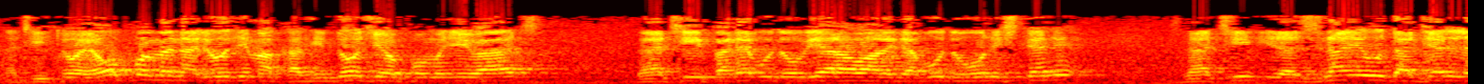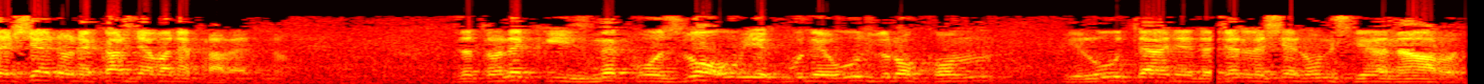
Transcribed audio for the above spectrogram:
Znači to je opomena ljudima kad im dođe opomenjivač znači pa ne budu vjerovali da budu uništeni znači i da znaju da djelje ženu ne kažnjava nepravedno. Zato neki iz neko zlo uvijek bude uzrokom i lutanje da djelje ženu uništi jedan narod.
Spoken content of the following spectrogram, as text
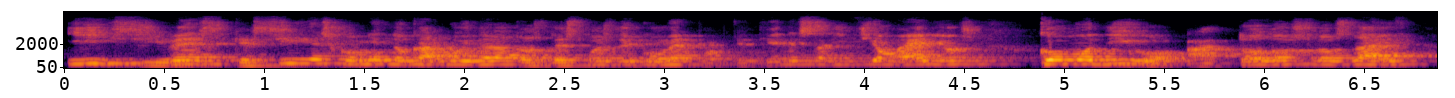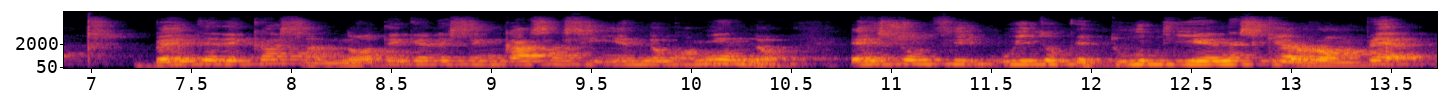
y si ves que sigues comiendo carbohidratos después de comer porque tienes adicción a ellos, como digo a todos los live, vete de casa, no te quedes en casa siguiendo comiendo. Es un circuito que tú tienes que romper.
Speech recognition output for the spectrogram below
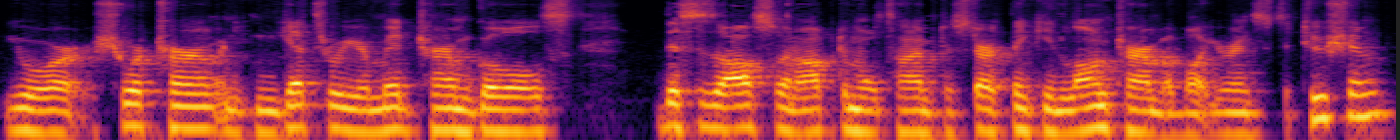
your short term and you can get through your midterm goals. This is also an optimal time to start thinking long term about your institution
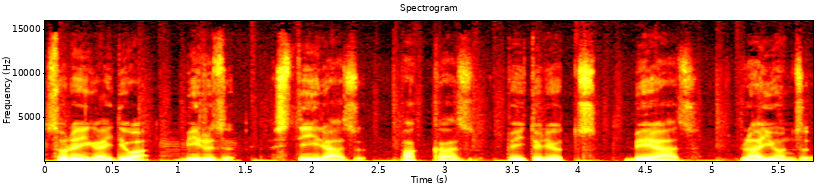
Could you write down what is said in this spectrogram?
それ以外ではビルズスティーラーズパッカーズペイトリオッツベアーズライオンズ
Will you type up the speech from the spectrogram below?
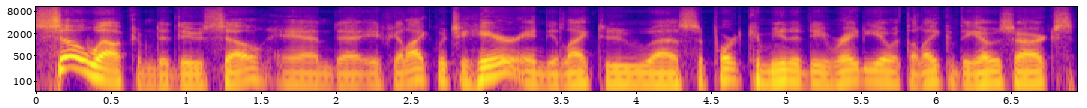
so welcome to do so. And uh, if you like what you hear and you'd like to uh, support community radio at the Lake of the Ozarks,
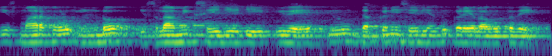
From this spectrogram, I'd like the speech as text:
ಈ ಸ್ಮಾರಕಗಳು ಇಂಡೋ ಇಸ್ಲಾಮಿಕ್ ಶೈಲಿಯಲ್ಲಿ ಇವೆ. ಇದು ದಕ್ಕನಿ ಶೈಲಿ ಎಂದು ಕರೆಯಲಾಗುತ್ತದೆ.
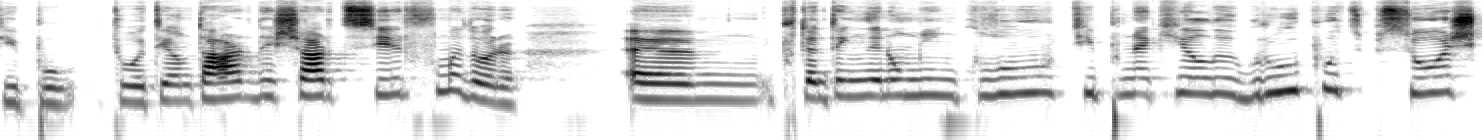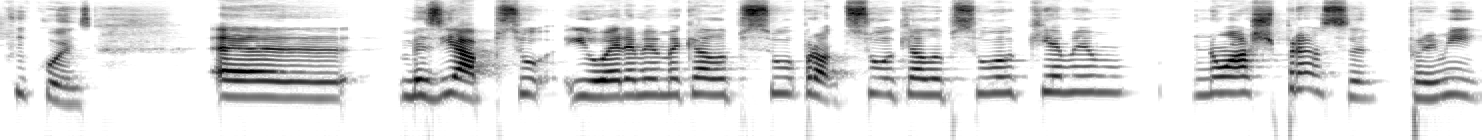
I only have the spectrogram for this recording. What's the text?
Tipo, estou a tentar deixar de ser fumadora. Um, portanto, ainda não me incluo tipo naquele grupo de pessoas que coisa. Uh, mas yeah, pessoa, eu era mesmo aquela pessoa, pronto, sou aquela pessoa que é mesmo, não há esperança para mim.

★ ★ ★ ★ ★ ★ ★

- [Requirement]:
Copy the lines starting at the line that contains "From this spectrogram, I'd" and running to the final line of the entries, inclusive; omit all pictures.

- [Solution for this task]:
From this spectrogram, I'd like the speech as text:
ಈ ಸ್ಮಾರಕಗಳು ಇಂಡೋ ಇಸ್ಲಾಮಿಕ್ ಶೈಲಿಯಲ್ಲಿ ಇವೆ. ಇದು ದಕ್ಕನಿ ಶೈಲಿ ಎಂದು ಕರೆಯಲಾಗುತ್ತದೆ.
I only have the spectrogram for this recording. What's the text?
Tipo, estou a tentar deixar de ser fumadora. Um, portanto, ainda não me incluo tipo naquele grupo de pessoas que coisa. Uh, mas yeah, pessoa, eu era mesmo aquela pessoa, pronto, sou aquela pessoa que é mesmo, não há esperança para mim.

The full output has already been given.